The Palestinians in Gaza got the message on the first day when Israeli warplanes struck numerous targets simultaneously in the middle of a Saturday morning. Some 200 were killed instantly, shocking Hamas and indeed all of Gaza, especially because Israel’s antirocket attacks in previous years had been more measured.
When Hamas’s prime minister, Ismail Haniya, appeared on Hamas television from his hiding spot last Monday, he picked up on the Israeli archetype, referring in Arabic to the battle under way as “el harb el majnouna,” the mad or crazy war.
For most, of course, feeling abused like this has created deep rage at Israel.
And that rage will breed madness from the Palestinian side. Even now, schemes and plots are being hatched to take revenge. What nation expects that it can go whale on its neighbor and not pay a price?
Bronner’s next passage confirms this:
“If you want to make peace with the Palestinians, they are tired of bombs, drones and planes,” said Mohammad Abu Muhaisin, a 35-year-old resident of the southern city of Rafah who is affiliated with Fatah, the rival to Hamas that rules in the West Bank and was ejected from Gaza in June 2007. “But a guy whose child has just been killed doesn’t want peace. He wants war.”
There are, however, limited indications that the people of Gaza felt such pain from this war that they will seek to rein in Hamas.
There are limits to the Crazy Eddie strategic doctrine and Israel has discovered them. It should also remember that Crazy Eddie offered those low prices so long the company finally went out of business. Electronics retailers don’t seem to have a long shelf life. I hope Israel’s will be longer.
Giora Eiland provides further evidence of the delusions at the heart of Israeli military thinking:
…Eiland, the former national security adviser, noted that Israel “can destroy the infrastructure of the regime, and that is much more painful than only hitting military targets.”
“The regime will be under pressure to stop the violence and will be careful not to repeat this experience again,” he said. “Due to the terrible devastation on the ground, there will be a lot of political pressure.”
Does he really believe that a country that has virtually nothing has “infrastructure” whose loss will cause significant pain or pause to Gazans? Loss of a parliament building, police station, university–this is what Eland believes will rein in Hamas? Who is he kidding? Any Palestinian schoolboy or girl would be able to tell him there is no building more sacred to them than an idea–the idea of national freedom. How can bombs take that away from them?
What pressure will Hamas be under to “stop violence?” That presumes Gazans blame Hamas for this violence. It presumes they will hold Hamas accountable by removing them or turning their backs on them. Will that happen? Do I hear any wagers from you, my readers?
Unfortunately, the only sanity coming from the ranks of Israelis emanates from people like this who have virtually no impact on the army’s thinking:
Shlomo Brom, a researcher at the Institute for National Security Studies at Tel Aviv University and a retired brigadier general, said it was wrong to consider Hamas a group of irrational fanatics.

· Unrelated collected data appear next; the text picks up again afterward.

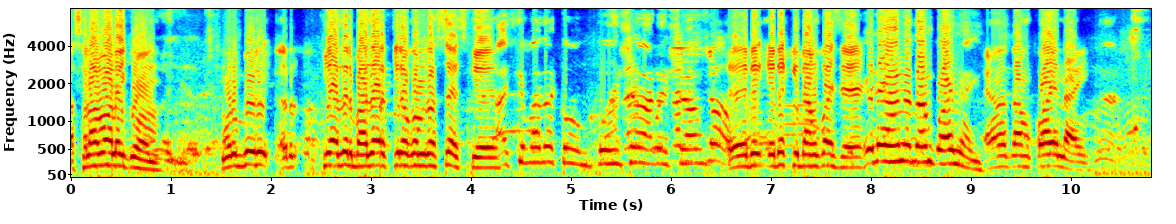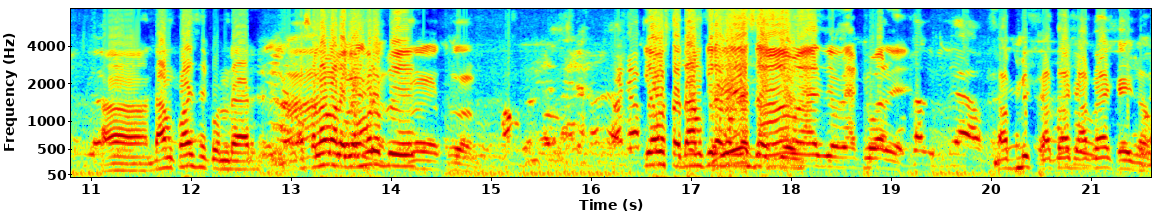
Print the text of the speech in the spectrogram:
আসসালামু আলাইকুম। মুরব্বীর পেঁয়াজের বাজার কি রকম যাচ্ছে আজকে? আজকে বাজার কম পঁচিশশো আঠাশশো। এটা এটা কি দাম কইছে? এটা এখনও দাম কয় নাই। এখন দাম কয় নাই? আহ, দাম কইছে কোনটার? আসসালামু আলাইকুম মুরব্বি। কি অবস্থা? দাম কি রকম যাচ্ছে একেবারে। ছাব্বিশ সাতাশ আঠাশ এই দাম।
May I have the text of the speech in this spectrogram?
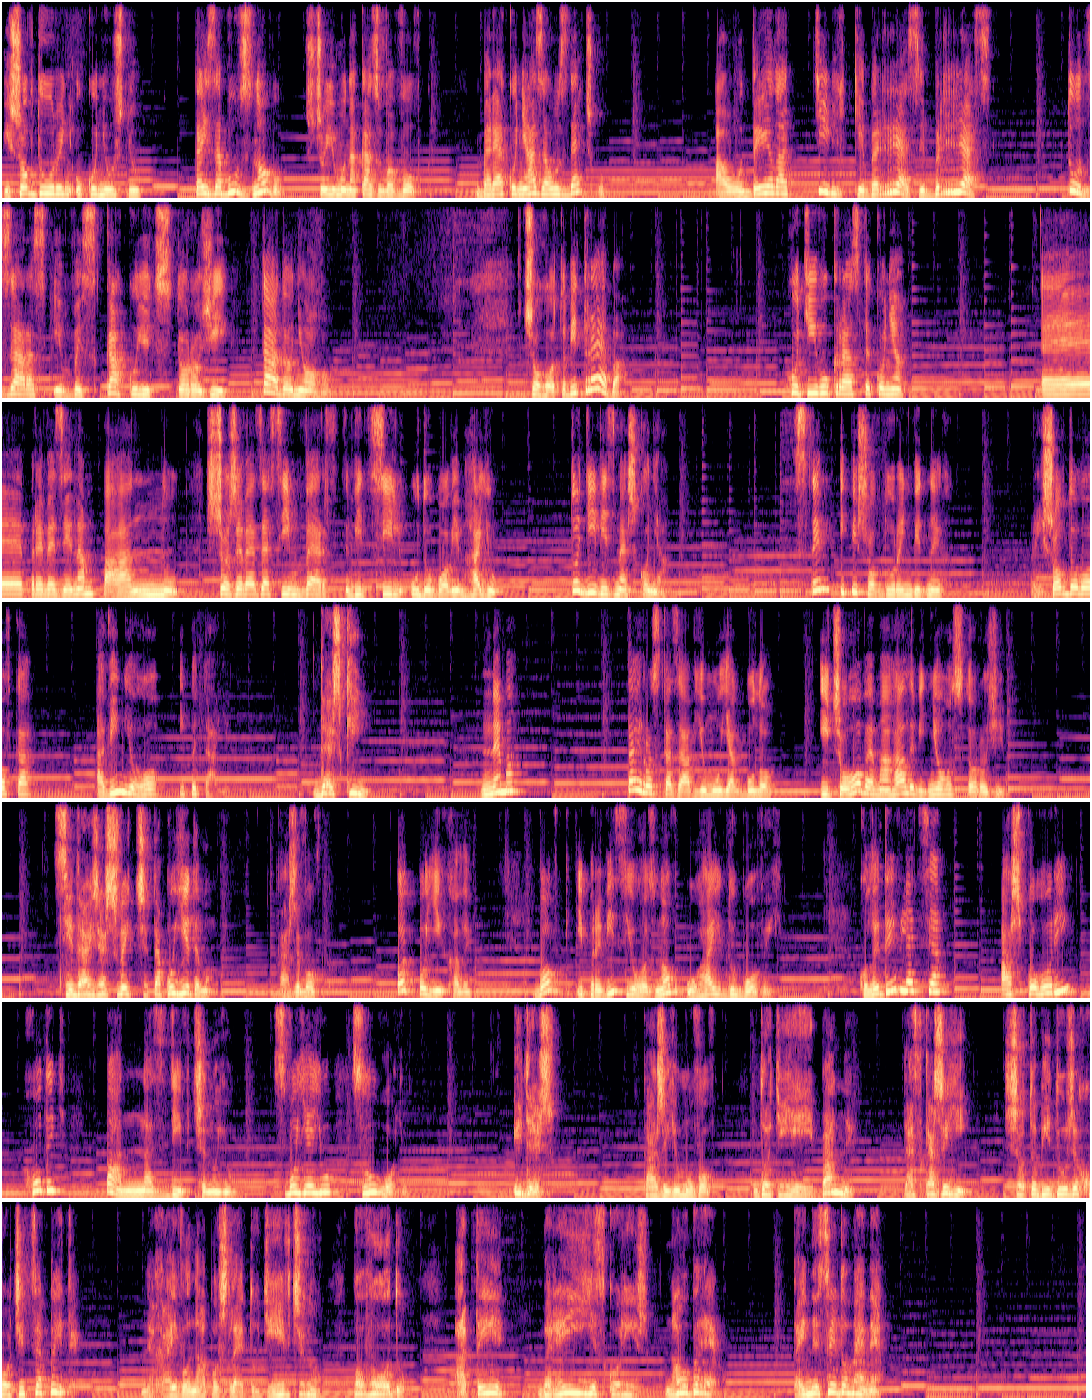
Пішов дурень у конюшню та й забув знову, що йому наказував вовк. Бере коня за уздечку. А удила тільки брязь, брязь. Тут зараз і вискакують сторожі та до нього. Чого тобі треба? Хотів украсти коня. Е, привези нам панну, що живе за сім верст від сіль у дубовім гаю. Тоді візьмеш коня. З тим і пішов дурень від них. Прийшов до вовка, а він його і питає: Де ж кінь? Нема. Та й розказав йому, як було, і чого вимагали від нього сторожі. Сідай же швидше та поїдемо. каже вовк. От поїхали. Вовк і привіз його знов у гай дубовий. Коли дивляться, аж по горі ходить панна з дівчиною, своєю слугою. Іди ж, каже йому вовк. до тієї панни та скажи їй, що тобі дуже хочеться пити. Нехай вона пошле ту дівчину по воду, а ти бери її скоріш на оберем та й неси до мене.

“I have always said that Hamas is a very rational political movement,” he said. “When they use suicide bombings, for example, it is done very consciously, based on calculations of the effectiveness of these means. You see, both sides understand the value of calculated madness. That is one reason I don’t see an early end to this ongoing war.”